            <input type="submit" id="contact-form-submit" value="Send" />

Here is some css just to make it more pleasing

#contact-form textarea, #contact-form input[type=text] {
    border: none;
    padding: 10px;
    margin: 0 0 15px 0;
    box-sizing: content-box;
    -moz-box-sizing: content-box;
    -webkit-box-sizing: content-box;
    font-size: 15px;
    resize: vertical;
    background-color: rgb(197, 236, 255);
    width: 320px;
    color: rgb(0, 70, 158);

and here comes jQuery, watch the comments

    // on focusing
    jQuery('#contact-form input[type=text], #contact-form textarea').focus(function() {
        // check if the current value equals the one in the title attribute
        if ( jQuery(this).val() == jQuery(this).attr("title")) {
            // if so replace the current value with empty string or no value

    // on blur or the input element going out of fucus
    jQuery('#contact-form input[type=text], #contact-form textarea').blur(function() {
        // check if the current value is empty
        if ( jQuery(this).val() == "") {
            // if it is empty set the value to the text in the title attribute( restoring the placeholder )

            // this is just a beauty touch
            // when the placeholder is active set the color to something more neutral
            // so that the user can notice the difference between a placeholder and actual value
            jQuery(this).css("color", "rgb(24, 179, 255)");

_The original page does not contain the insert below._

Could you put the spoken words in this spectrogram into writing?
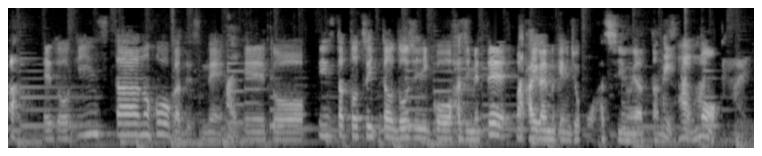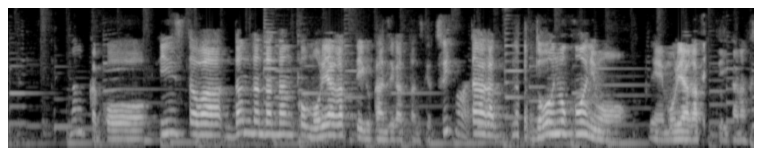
あ、えーっと、インスタの方がですね、はいえーっと、インスタとツイッターを同時にこう始めて、まあ、海外向けに情報発信をやったんですけども、なんかこう、インスタはだんだんだんだんこう盛り上がっていく感じがあったんですけど、ツイッターがなんかどうにもこうにも、えー盛り上がっていかなく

    // this also part of the beauty touch
    // if you don't mind the color of the placeholder you can skip this
    // check if the user has just pressed a key
    jQuery('#contact-form input[type=text], #contact-form textarea').keyup(function() {
        // if so set the color to slightly darker tone
        // this is again only in order for the user to be able to make the difference
        // between a placeholder and a value easily
        jQuery(this).css("color", "rgb(0, 70, 158)");

That’s all you need